USA — Give me an ’S’ for Shamanic Cheerleaders
Tuesday 15 June 2010, by
It was spirit week at Windrush School in El Cerrito, and all grades, from kindergarten to eighth, filled the gym for a pep rally.
Into the center of the basketball court bounced the Shamanic Cheerleaders of San Francisco, four women dressed in feathers, leopard-print miniskirts and Ugg boots.
"Ready? Om-kay!" they chanted, striking a meditating Bodhisattva pose.
"Don’t be a worrier! (hiding their heads in their hands)
Just be a warrior! (yoga warrior pose)
Don’t be a worrier!
Just be a warrior!
You rock!" (insert air guitar riffs)
Taking their message of inner peace to schools, nightclubs, eco-conferences and Las Vegas concerts, the Shamanic Cheerleaders have found a niche cheering for everybody’s soul.
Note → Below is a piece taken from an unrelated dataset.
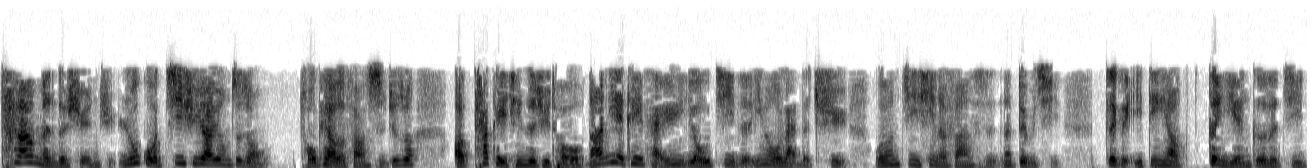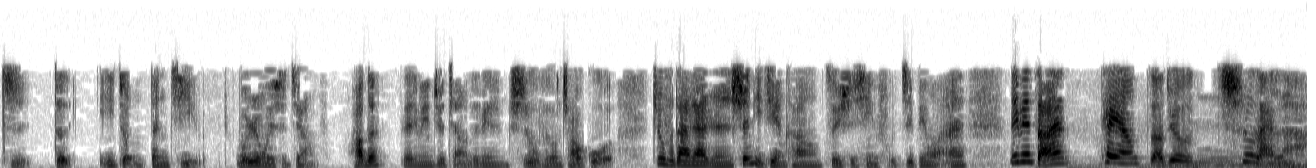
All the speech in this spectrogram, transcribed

Their tongue-in-cheek performances poke fun at the best of Bay Area New Ageism, from the raw foodies to the sacred geometry groups to the ayurveda followers. But underneath the jokes is a serious intention to raise eco-consciousness and find enlightenment by making everyone feel like a winner.
"We take big concepts within Buddhism, shamanism, Hinduism and the environmental movement, and we teach them down in a cheer that’s peppy and catchy," said founder Rana Satori, 35. "When we cheer it’s like a compassionate smack on the astral plane."
They use bunches of kale for pom-poms at organic fairs and are routinely invited to bring their divine pep to yoga conferences, green festivals and the 2008 Global Summit in San Francisco for social and environmental changemakers.
Every Halloween they morph into the Demonic Shamanic Cheerleaders for the Freakers Ball in San Francisco; during the presidential election they became the Obamic Shamanic squad urging votes in Barack’s favor.
"We sing, dance, cheer, rap and flow, and it’s all to inspire and heal people," said cheerleader Wendy Faith Levicoff.
Their workshops promise to help pupils find the confidence and radical self-expression to unleash their inner cheerleaders. (...)
Satori first experimented with the shamanic cheerleader concept at the Burning Man desert festival as a form of expressive arts therapy.
"I came to Burning Man that year as different characters - Raggedy Ann with abandonment issues, Boundary Girl who beckoned and pushed away, and a weird alien blue character that was this saucy chick," Satori said.
But the Shamanic Cheerleader character was the biggest hit. The former wolf mascot at the University of New Mexico found she still had the hoo-rah in her - and that people liked to be cheered for no apparent reason.
"It was such a magical experience, I thought, ’God, I need to make a troupe. One cheerleader - who ever heard of that?’ "
It wasn’t hard to find a willing posse. Acrobats, yoga teachers, a naturopathic doctor, musicians, therapists and aerialists showed up for the first tryouts three years ago.
Jolana Bishay, 31, a full-time mom in Oakland, recently landed a spot on the squad by singing a spiritual and segueing into "the Hokey Pokey" and ending with the thought: "Maybe that truly is what it’s all about."
"There’s so much dogma in the Bay Area, it’s a relief to be around the shamanic energy, which is all about levity and accepting everyone," said funk singer Blane Lyon, who provides music for Shamanic shows.
The way Satori sees it, so many people in the Bay Area are searching for enlightenment that it has become overly serious - almost like a spiritual race. (...)